IN THE UNITED STATES COURT OF APPEALS


FOR THE ELEVENTH CIRCUIT
FILED
________________________ U.S. COURT OF APPEALS
No. 08-12951
Non-Argument Calendar
________________________

ELEVENTH CIRCUIT
MARCH 16, 2009
THOMAS K. KAHN
CLERK

Agency No. 17620-06L


ROGER DALEIDEN,
MAUREEN DALEIDEN,
Petitioners,
versus
COMMISSIONER OF IRS,
Respondent.

________________________
Petition for Review of a Decision of the
United States Tax Court
_________________________
(March 16, 2009)
Before CARNES, WILSON and KRAVITCH, Circuit Judges.
PER CURIAM:
Roger Daleiden, proceeding pro se, appeals the Tax Courts order of

dismissal of his petition for review of the notice of determination.1 For the reasons
that follow, we affirm.
After the IRS determined the Daleidens tax liabilities for 2001 and sent
them a demand for payment, the Daleidens failed to remit payment, and the IRS
issued a notice of intent to levy. The Daleidens then requested a Collections Due
Process Hearing (CDP) hearing. Prior to the hearing, the IRS instructed the
Daleidens to submit a collection information statement, collection alternatives, and
an estimated tax payment. The Daleidens requested a face-to-face CDP hearing
and identified the issues they wished to address. Because the IRS determined the
arguments were frivolous, it denied a face-to-face hearing and scheduled a
telephone hearing. The Daleidens apparently refused to participate in this
conference and did not submit any of the requested information. Accordingly, the
IRS Appeals Office upheld the assessment of liabilities. The Daleidens then
petitioned the Tax Court for review.
The Tax Court set the case for trial for February 11, notified the parties of
the date, and warned that the failure to appear could result in dismissal. The court
also issued a pre-trial order, instructing the parties to submit stipulations and a pre-

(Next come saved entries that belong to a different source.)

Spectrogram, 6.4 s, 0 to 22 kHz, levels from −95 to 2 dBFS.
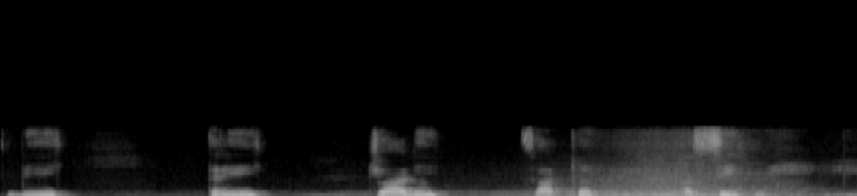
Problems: constant background noise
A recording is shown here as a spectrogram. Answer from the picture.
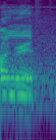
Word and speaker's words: Bonrue: Bonrue, yep.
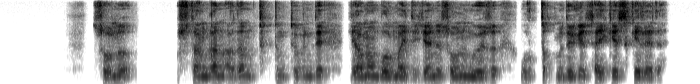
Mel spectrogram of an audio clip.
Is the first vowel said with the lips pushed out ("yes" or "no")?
yes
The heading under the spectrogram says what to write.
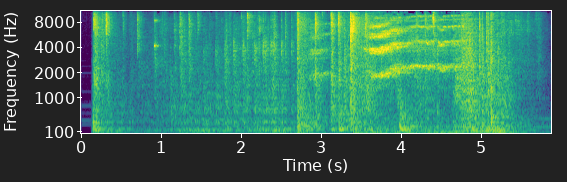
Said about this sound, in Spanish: agarró la palanca que estaba al lado de las escaleras automáticas y la pesada cortina de hierro se levantó, chirriando, hasta una altura de un metro.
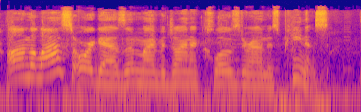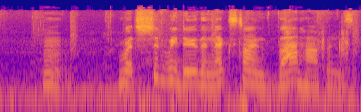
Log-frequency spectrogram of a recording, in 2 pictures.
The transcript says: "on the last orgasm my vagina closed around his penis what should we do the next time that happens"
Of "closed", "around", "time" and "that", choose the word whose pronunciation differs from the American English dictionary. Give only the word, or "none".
none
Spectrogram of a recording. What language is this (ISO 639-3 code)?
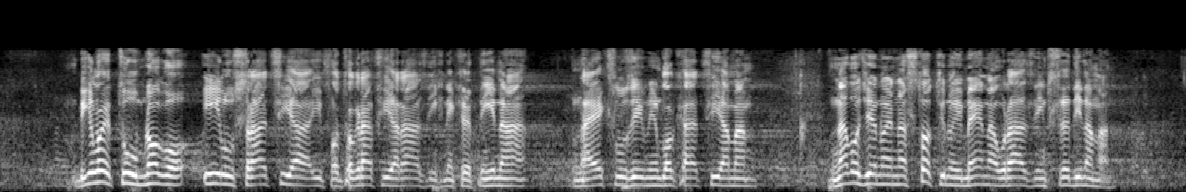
srp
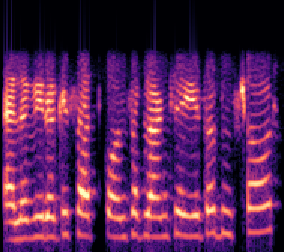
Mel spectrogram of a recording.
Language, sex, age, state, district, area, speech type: Urdu, female, 30-45, Delhi, East Delhi, urban, conversation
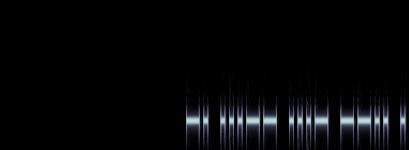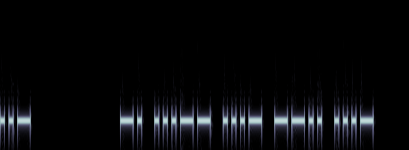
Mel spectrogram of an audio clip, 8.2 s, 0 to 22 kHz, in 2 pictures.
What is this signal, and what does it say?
Morse code, heard as a keyed tone, about 27 wpm, 700 Hz. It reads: N3VZV N3VZV
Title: USA Call Signs - 5 Characters - Repeated 2x - 28wpm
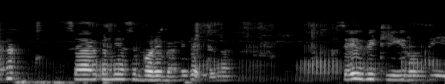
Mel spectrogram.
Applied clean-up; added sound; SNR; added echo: classical method WPE with log-MMSE.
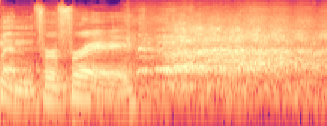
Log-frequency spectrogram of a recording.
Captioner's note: audience laughing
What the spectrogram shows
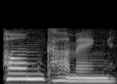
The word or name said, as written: homecoming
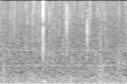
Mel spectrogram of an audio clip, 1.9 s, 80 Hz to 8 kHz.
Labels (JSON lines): {"label": "anthrophony, boat engine", "recorder": "SoundTrap 500"}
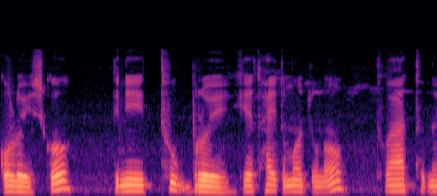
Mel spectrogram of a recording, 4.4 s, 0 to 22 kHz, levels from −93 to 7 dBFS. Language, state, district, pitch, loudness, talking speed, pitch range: Kokborok, Tripura, West Tripura, 115 Hz, -18 LUFS, 110 wpm, 110-140 Hz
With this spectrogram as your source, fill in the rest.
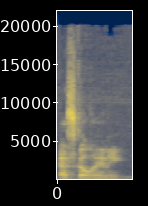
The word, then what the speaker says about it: Escalante: Um and they pronounce it Escalani. So I might say Escalante because I don't live that great.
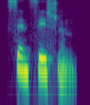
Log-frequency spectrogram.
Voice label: "sensation", Indian

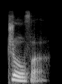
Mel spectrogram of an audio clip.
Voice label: "trover", Indian

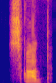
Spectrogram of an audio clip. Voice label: "scaup", American

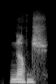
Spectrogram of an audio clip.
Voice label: "nudge", American

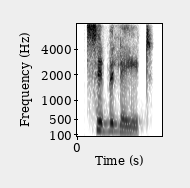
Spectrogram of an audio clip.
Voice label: "sibilate", Indian

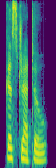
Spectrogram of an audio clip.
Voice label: "castrato", Indian

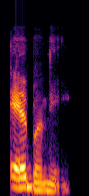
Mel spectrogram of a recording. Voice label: "ebony", Indian

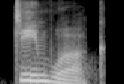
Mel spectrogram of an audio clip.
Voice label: "teamwork", Indian

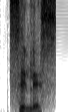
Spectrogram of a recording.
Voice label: "cilice", Indian

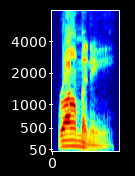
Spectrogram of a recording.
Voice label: "Romany", American

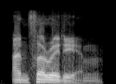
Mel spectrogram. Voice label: "antheridium", British

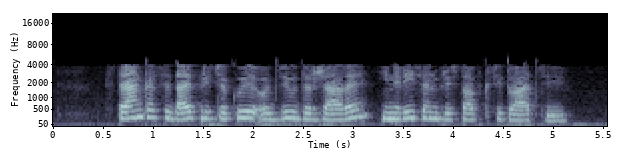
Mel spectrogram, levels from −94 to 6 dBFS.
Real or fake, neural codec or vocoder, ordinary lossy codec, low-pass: real; none; AAC, 16 kbps; 10.8 kHz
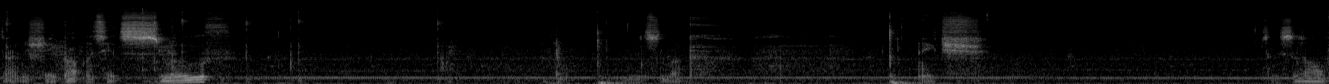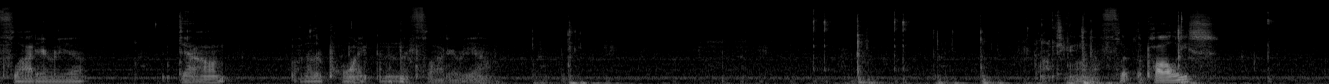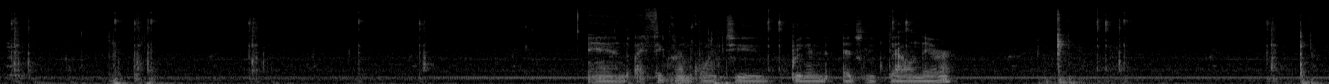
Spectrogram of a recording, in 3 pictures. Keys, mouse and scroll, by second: 1.4-3.7 drag, 5.9 KP_7, 8.8 h, 19.0 alt+h, 21.4-24.1 drag, 21.8 Tab, 22.6 a, 23.1 a, 24.1 ctrl+n, 25.0 a, 28.1-29.3 middle drag, 29.3-33.7 middle drag, 33.7 ctrl+r, 37.2 Tab, 39.6 Tab.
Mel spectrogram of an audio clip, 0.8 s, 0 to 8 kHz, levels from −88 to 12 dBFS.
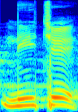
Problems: constant background noise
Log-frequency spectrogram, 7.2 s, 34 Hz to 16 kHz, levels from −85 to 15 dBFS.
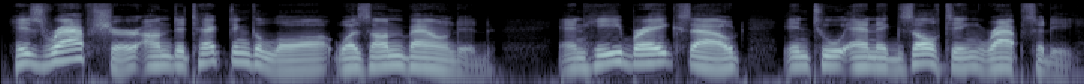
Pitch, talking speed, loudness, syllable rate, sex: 125 Hz, 135 wpm, -20 LUFS, 4.2 syllables/s, male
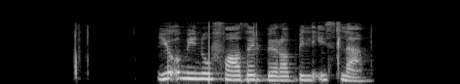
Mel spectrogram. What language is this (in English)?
Arabic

In the proceedings before the Tax Court, Roger and his wife Maureen challenged the IRSs
determination of liabilities. The IRS ultimately conceded that it had improperly assessed taxes
against Maureen and informed the court that it would abate her notice of determination. Thus,
Maureen is not a party to this appeal.
2

trial memorandum and again warned that the failure to comply could result in
dismissal.
The Daleidens failed to appear at the trial on February 11 and the IRS moved
to dismiss the petition for lack of prosecution. The Tax Court granted the motion
to dismiss and sustained the notice of determination issued against Roger. On
February 25, the Daleidens filed a motion for a continuance, asserting that Rogers
medical condition prevented him from appearing at trial. In support, they
submitted a letter from Rogers doctor. The Tax Court construed the motion as a
motion to vacate the order of dismissal and summarily denied it. This appeal
followed.
In his appellate brief, Daleiden argues that the Tax Court improperly
conducted a de novo trial and erroneously considered new evidence that was not
before the IRS at the CDP hearing. Daleiden, however, raises no claims explaining
how the Tax Court erred by dismissing his petition for failure to comply with the
courts rules.2
When a party fails to make any argument in his appellate brief, we deem the
issue abandoned. Rowe v. Schreiber, 139 F.3d 1381, 1382 n.1 (11th Cir. 1998).
Accordingly, the issue has been abandoned.
Moreover, Daleidens challenges to the CDP hearing are not properly before
2

Nor does he challenge the Tax Courts denial of his motion for continuance, construed as
a motion to vacate.
3

us. During a CDP hearing, a taxpayer may raise any relevant issue relating to the
unpaid tax or the proposed levy, possible defenses, and offers of collection
alternatives. 26 U.S.C. 6330(c)(2)(A). The taxpayer may challenge the existence
or amount of the underlying tax liability, but only if the taxpayer did not receive a
Notice of Deficiency. 26 U.S.C. 6330(c)(2)(B).
In this case, Daleiden alleged that the IRS failed to follow procedures, but he
did not argue that he never received the notice of deficiency; thus he would not
have been able to challenge the underlying tax liability.
Accordingly, we AFFIRM the Tax Court.